The first of these, that is, the angular height value depending on the distance is -in general- smaller than the angular height value depending on the height.

And amazingly, 1 km is much larger than 1 m.

So that is entirely consistent.

In order to prevent the wave blocking the view, you need to go up 1 m (so you are above the wave) or away an additional 1000 m.

That 1 m of height and 1000 m of distance produce the same angular distance.

So no problem there.

The short of the explanations above denied by these two angry globalists but proved to be entirely scientifically based are the following:

No, they have not merely been denied.

They have been conclusively refuted, with you just ignoring the refutation so you can pretend your flat fantasy Earth is real.

Your claims have been shown to have no scientific merit at all.

Science does not work by simply ignoring that which refutes it. That would be religion.

Here we see a shape. The middle object is half the size of the object in the background. Here, regardless of the distance of the objects, mathematically and geometrically, you always see half of the object behind; -theorically-.

Not just theoretically, also in reality.

We can see from the example that these two objects have the same angular size. In other words, these two objects are the same size according to the observer at point O. It is therefore impossible to see half the object behind the obstruction of the front object.

No, it is still entirely possible to see half the object. It will just appear smaller. That doesn't magically mean it will be hidden by the other object.

You keep appealing to angular size, but ignore the angular position.

Your claims are just as stupid as saying because your big toe (or hand or foot or thumb, or loads of other things that are right in front of you) can completely cover your eye, you cannot see anything at all because your toe would block the view.

However, since you are looking "over" object A, you can still see object B at this stage. And we can calculate this value as follows:

How about we do it properly, shall we?

Apparent bottom position of object A:

atan(-h/h)=-45 degrees.

Apparent top position of object A:

atan(0/h) = 0 degrees.

Angular size of object A:

0 - (-45) = 45 degrees.

Apparent bottom position of object B:

atan(-h/2h)=-26.57 degrees.

Apparent top position of object B:

atan(h/2h)=26.57 degrees.

Angular size of object B:

26.57 - (-26.57) = 53.14 degres.

But object A covers from -45 degrees to 0 degrees.

That means we will only see object B from 0 degrees to the top of object B.

So angular size of visible portion of B:

26.57 - 0 = 26.57 degrees.

So amount visible:

26.57/53.14 = 0.5 = 50%.

Just like reality and math indicates, and nothing like your nonsense.

Apparent height of B: h

Angular size of apparent B = arctan (h/2h) = 26.

With your nonsense you are trying to get an angular size from an angular size.

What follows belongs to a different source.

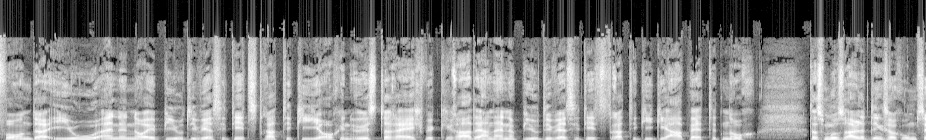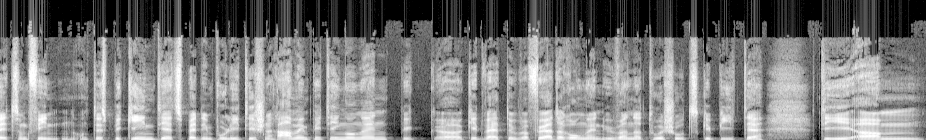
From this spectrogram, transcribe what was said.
von der EU eine neue Biodiversitätsstrategie. Auch in Österreich wird gerade an einer Biodiversitätsstrategie gearbeitet noch. Das muss allerdings auch Umsetzung finden. Und das beginnt jetzt bei den politischen Rahmenbedingungen, äh, geht weiter über Förderungen, über Naturschutzgebiete, die ähm,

That makes no sense at all.

If you want to determine the angular size of an object, you use its physical size, i.e. it should be:

Actual size of B: 2h.

Angular size of B = arctan(2h/2h).

But even that is incorrect as you aren't finding a tangent, you are finding a chord.

Instead it should actually be:

Angular size of B = 2*arctan(h/2h), where you actually use 2 tangents.

You can also see this if you actually bother with units.

Instead of just using h, lets use h m.

So the ACTUAL size of A is h m and the ACTUAL size of B is 2 h m.

The apparent size is then measured in angles.

The apparent/angular size of A is 45 degrees, and the apparent/angular size of B is 53.14 degrees.

You make a mistake in saying that B has the same angular size as A, which you falsely declare as h, but taking the initial assumption, that would not give you h m. It would give 45 degrees.

So now you are left with the following nonsene:

nonsense regarding B = arctan(45 degrees / (2 h m)). This makes no sense at all.

You cannot take the arctan of units.

Your entirely flawed argument relies upon first finding the angular size of B, and then pretending that the angular size of B is its physical size.

That is pure nonsense.

So you are wrong, yet again.

I have touched on this issue before.

Yes, you have touched on it before, in the thread I linked, where you had your arguments entirely refuted and you then fled as you cannot face reality.

Now deal with the refutations or stop claiming you are correct.